SEC. 2. The Speaker shall notify the House of Representatives of a decision to initiate or intervene in any civil action pursuant to this resolution.
SEC. 3. The Office of the General Counsel of the House of Representatives, at the direction of the Speaker shall represent the House in any civil action initiated, or in which the House intervenes, pursuant to this resolution and may employ the services of outside counsel and other experts for this purpose.
Over "any provision" of the ACA—the ones getting the most discussion, actually, were fairly popular. (This was why Republicans opposed them, for letting steam heat off the president.) The delay that riled the most people was the employer mandate tweak, which not only kicked the deadline ahead one year but raised the required number of employees for the mandate to go into effect, from 50 to 100.
This is not quite the most riveting basis for a lawsuit, but it's the one we've got. Next Wednesday the House Rules Committee meets to talk it over; a journey begins to the D.C. Circuit, which can toss this over the lack of standing, or the Supreme Court, which can also toss it but at least be appealed to if Republicans lose Round 1.
Union Cuts Ties to United Negro College Fund Over Kochs Donations
Early in the afternoon, BuzzFeed's Jacob Fischler scooped one of the most dramatic skirmishes in the war between liberals and David and Charles Koch. One month ago, the United Negro College Fund announced a $25 million "Koch scholars program," funded by the company and Charles Koch's foundation, "aimed at broadening educational opportunities so that aspiring African American students can better understand how entrepreneurship, economics, and innovation contribute to well-being for individuals, communities, and society."
Some predictable trolling followed. Conservatives like to point out that the Kochs have spent far more on charity and the arts over their lifetimes than they've spent on politics since 2009. Did liberals hate the Kochs so much that they'd condemn their donation to black students? Did they? Did they?

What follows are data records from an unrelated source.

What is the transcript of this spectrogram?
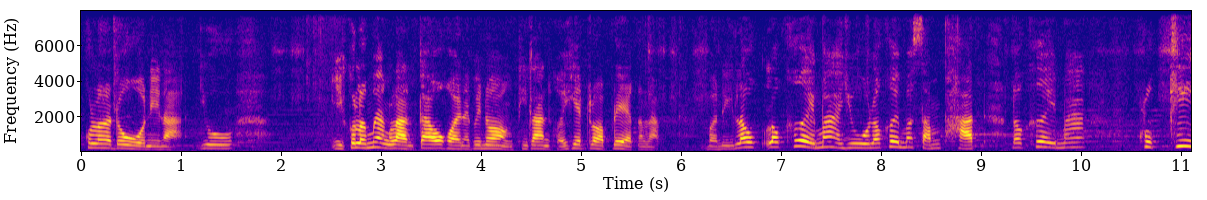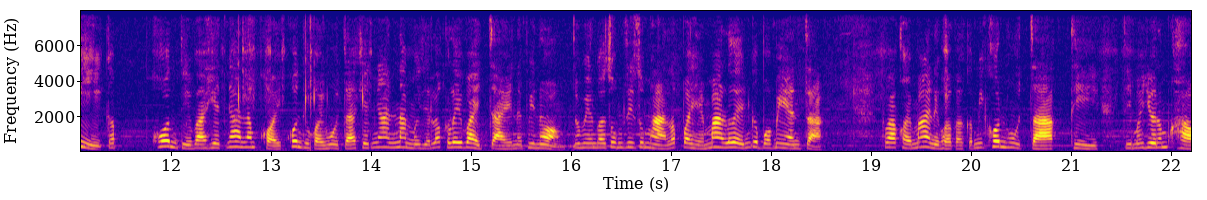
โคโลราโดนี่ล่ะอยู่อีกคนละเมืองร้านเก่าข่อยนะพี่น้อง ที่ร้านข่อยเฮ็ดรอบแรกกันล่ะบัดนี้เราเราเคยมาอยู่เราเคยมาสัมผัส เราเคยมาคลุกคลี่กับคนที่ว่าเฮ็ดงานน้ำข่อยคนที่ข่อยฮู้จักเฮ็ดงานนำจังซี่เราก็เลยไว้ใจนะพี่น้องบ่แม่นว่าซุ่มซี่ซุ่มหาเราไปเห็นมาเลยมันก็บ่แม่นจ้ะเพราะว่าข่อยมานี่ข่อยก็มีคนฮู้จักที่ที่มาอยู่น้ำเขา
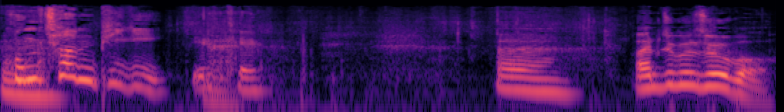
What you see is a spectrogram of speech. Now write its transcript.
공천 비리 이렇게. 아, 안주근수 후보.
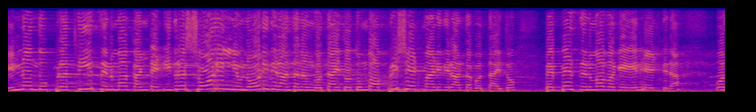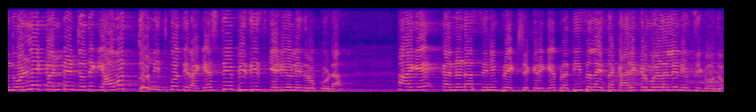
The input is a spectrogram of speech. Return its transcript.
ಇನ್ನೊಂದು ಪ್ರತಿ ಸಿನಿಮಾ ಕಂಟೆಂಟ್ ಇದರ ಶೋರಿಲ್ ನೀವು ನೋಡಿದೀರಾ ಅಂತ ನಂಗೆ ಗೊತ್ತಾಯ್ತು. ತುಂಬಾ ಅಪ್ರಿಶಿಯೇಟ್ ಮಾಡಿದೀರಾ ಅಂತ ಗೊತ್ತಾಯ್ತು. ಪೆಪ್ಪೆ ಸಿನಿಮಾ ಬಗ್ಗೆ ಏನು ಹೇಳ್ತೀರಾ? ಒಂದು ಒಳ್ಳೆ ಕಂಟೆಂಟ್ ಜೊತೆಗೆ ಯಾವತ್ತೂ ನಿಂತ್ಕೋತೀರಾ? ಎಷ್ಟೇ ಬ್ಯುಸಿ ಸ್ಕೆಡ್ಯೂಲ್ ಇದ್ರು ಕೂಡ. ಹಾಗೆ ಕನ್ನಡ ಸಿನಿ ಪ್ರೇಕ್ಷಕರಿಗೆ ಪ್ರತಿ ಸಲ ಇಂಥ ಕಾರ್ಯಕ್ರಮಗಳಲ್ಲೇ ನೀವು ಸಿಗೋದು.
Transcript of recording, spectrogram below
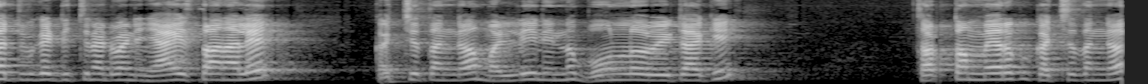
సర్టిఫికేట్ ఇచ్చినటువంటి న్యాయస్థానాలే ఖచ్చితంగా మళ్ళీ నిన్ను భూమిలో వేయటానికి చట్టం మేరకు ఖచ్చితంగా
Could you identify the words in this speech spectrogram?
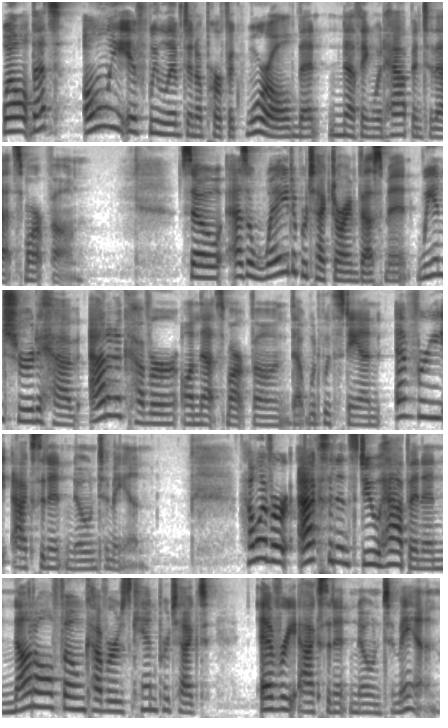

Yes, they did. Fischler reported on a letter (delivered by hand) in which D.C.-based AFSCME cut ties with the D.C.-based UNCF. The letter is in itself remarkable, going on for ages about how taking money from the Kochs violated the UNCF's values and betrayed the civil rights movement.
Koch PR did not respond when I asked about the letter, and UNCF would only send over a statement.
"UNCF has over 100,000 donors with a wide range of views," said UNCF CEO Dr. Michael Lomax, "but they all have one thing in common: they believe in helping young students of color realize their dreams of a college education. For over 70 years we have never had a litmus test and we have asked all Americans to support our cause."
I also asked Murray's office what he thought of being held up as a symbol of institutional racism. I'll assume he's against it.